The leaders of the Federal Reserve went around the room saluting Alan Greenspan during his last major meeting as chairman of the central bank Jan. 31, 2006. Timothy F. Geithner, at the time the president of the Federal Reserve Bank of New York and now Treasury secretary, made a prediction.
“I’d like the record to show that I think you’re pretty terrific, too,’’ Geithner told Greenspan. “And thinking in terms of probabilities, I think the risk that we decide in the future that you’re even better than we think is higher than the alternative.’’
Greenspan’s record - sterling when he left the central bank after 18 years - now appears much more mixed. Many economists and analysts say a range of Fed policies contributed to the financial crisis and resulting recession.

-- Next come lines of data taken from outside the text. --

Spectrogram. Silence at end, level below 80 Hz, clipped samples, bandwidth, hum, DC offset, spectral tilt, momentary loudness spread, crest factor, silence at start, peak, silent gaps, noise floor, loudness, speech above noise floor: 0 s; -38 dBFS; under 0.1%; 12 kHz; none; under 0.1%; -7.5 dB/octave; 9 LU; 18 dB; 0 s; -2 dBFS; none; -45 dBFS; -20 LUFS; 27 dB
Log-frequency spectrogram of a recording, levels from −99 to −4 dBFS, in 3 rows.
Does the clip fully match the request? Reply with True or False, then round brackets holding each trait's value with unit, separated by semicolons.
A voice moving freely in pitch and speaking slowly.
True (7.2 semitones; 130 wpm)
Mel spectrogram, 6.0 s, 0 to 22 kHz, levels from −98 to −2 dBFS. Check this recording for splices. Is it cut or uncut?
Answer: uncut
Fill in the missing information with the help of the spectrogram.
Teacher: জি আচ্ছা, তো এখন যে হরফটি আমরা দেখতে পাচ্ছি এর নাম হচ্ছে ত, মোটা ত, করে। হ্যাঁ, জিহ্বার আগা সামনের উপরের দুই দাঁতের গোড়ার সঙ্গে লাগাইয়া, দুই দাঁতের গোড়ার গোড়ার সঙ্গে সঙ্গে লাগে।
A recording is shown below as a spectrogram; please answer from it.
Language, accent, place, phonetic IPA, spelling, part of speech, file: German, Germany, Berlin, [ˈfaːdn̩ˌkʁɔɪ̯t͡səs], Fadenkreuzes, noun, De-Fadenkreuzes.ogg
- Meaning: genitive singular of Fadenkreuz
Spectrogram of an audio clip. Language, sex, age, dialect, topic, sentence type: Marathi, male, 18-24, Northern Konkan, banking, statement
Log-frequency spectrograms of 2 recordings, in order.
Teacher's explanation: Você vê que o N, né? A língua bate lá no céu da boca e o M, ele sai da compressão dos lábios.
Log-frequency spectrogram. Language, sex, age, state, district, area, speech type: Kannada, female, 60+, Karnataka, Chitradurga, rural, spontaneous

These included keeping interest rates low for an extended period, failing to take action to stem the bubble in housing prices, and inadequate oversight of financial firms.
The release yesterday of transcripts of Fed meetings in 2006 shows that top leaders of the Fed - several of whom continue to hold key positions today - had a limited awareness of the gravity of the threat that the weakness in the housing market posed to the rest of the economy.
In his first meeting as Fed chairman, Ben S. Bernanke noted that the housing market was causing some uncertainty, but that he “was reassured to hear that most participants think that a decline in housing will be cushioned by strong fundamentals in terms of income, jobs, and continuing low interest rates.’’
Bernanke made light of the questions surrounding Iceland, which was causing some early waves in financial markets after borrowing heavily.
After a Fed economist gave a presentation that noted those trembles, Bernanke said, “We’d like a full report on the Icelandic,’’ before being interrupted by laughter. Later, the explosion of Iceland’s financial markets led to that nation’s banks defaulting on debts, which fed the financial crisis.
‘Strong fundamentals support a relatively soft landing in housing.’
The year 2006 began with adulation all around for Greenspan.
Janet Yellen, then president of the Federal Reserve Bank of San Francisco and now the Fed’s vice chair, told Greenspan “the situation you’re handing off to your successor is a lot like a tennis racquet with a gigantic sweet spot.’’
A Fed economist reported in a 2006 meeting that “we have not seen - and don’t expect - a broad deterioration in mortgage credit quality.’’ That turned out to be incorrect.
At the end of the year, there was growing awareness that problems in housing, with prices declining, could lead to some slower growth in the overall economy. But officials were still somewhat optimistic.
“The current weakness in the economy still seems principally to stem from the direct effects of the slowdown in housing on construction activity,’’ Geithner said in December 2006. “As things now stand, the softer-than-expected recent numbers don’t argue, in our view, for a substantial reassessment of the risks in the outlook.’’